• _WHAT YOU ARE ASKED TO DO_: Each line from the one holding "Run speech recognition on this spectrogram." to the end of the data below must be output verbatim, with no other lines.

• _RECORDS_:
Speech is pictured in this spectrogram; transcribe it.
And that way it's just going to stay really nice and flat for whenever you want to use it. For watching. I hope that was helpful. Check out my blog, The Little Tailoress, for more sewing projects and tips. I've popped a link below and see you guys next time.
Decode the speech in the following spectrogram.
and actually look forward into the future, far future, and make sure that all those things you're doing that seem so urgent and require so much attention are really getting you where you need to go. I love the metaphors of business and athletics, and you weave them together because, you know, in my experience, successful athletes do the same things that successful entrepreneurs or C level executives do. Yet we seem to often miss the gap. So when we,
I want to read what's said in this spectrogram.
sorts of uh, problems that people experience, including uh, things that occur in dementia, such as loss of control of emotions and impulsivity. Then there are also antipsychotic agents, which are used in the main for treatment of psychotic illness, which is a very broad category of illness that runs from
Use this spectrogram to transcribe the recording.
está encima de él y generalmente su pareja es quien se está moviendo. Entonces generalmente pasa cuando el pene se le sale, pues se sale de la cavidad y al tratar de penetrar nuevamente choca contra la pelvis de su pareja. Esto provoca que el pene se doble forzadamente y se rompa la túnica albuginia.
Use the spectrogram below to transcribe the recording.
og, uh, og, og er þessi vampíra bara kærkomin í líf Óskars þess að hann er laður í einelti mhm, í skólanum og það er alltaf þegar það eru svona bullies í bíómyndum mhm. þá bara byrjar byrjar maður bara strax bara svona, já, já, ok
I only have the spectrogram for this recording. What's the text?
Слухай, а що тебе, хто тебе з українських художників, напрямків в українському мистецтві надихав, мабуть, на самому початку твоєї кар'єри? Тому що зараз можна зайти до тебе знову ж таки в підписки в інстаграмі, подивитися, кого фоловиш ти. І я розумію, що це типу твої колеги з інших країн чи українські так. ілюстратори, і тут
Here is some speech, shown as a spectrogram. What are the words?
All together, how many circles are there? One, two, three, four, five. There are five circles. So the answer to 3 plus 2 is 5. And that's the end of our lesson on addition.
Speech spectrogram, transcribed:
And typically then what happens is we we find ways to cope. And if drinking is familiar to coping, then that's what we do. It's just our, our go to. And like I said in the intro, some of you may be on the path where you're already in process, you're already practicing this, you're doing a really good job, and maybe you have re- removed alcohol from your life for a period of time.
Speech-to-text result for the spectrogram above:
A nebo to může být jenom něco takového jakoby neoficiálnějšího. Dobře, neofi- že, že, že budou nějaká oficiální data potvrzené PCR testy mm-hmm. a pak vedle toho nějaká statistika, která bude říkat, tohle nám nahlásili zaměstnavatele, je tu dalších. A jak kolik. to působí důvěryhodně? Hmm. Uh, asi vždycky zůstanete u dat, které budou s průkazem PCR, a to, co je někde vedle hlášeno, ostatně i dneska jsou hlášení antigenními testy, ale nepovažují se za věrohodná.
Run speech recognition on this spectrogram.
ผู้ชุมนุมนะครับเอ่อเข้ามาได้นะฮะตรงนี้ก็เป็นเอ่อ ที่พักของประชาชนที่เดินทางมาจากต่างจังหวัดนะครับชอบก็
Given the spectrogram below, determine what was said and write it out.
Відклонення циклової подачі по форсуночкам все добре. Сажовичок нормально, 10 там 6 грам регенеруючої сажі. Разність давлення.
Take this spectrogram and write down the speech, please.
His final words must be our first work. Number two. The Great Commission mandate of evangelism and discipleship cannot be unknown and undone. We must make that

• _ANSWER SECTION_:
Run speech recognition on this spectrogram.
ผู้ชุมนุมนะครับเอ่อเข้ามาได้นะฮะตรงนี้ก็เป็นเอ่อ ที่พักของประชาชนที่เดินทางมาจากต่างจังหวัดนะครับชอบก็
Given the spectrogram below, determine what was said and write it out.
Відклонення циклової подачі по форсуночкам все добре. Сажовичок нормально, 10 там 6 грам регенеруючої сажі. Разність давлення.
Take this spectrogram and write down the speech, please.
His final words must be our first work. Number two. The Great Commission mandate of evangelism and discipleship cannot be unknown and undone. We must make that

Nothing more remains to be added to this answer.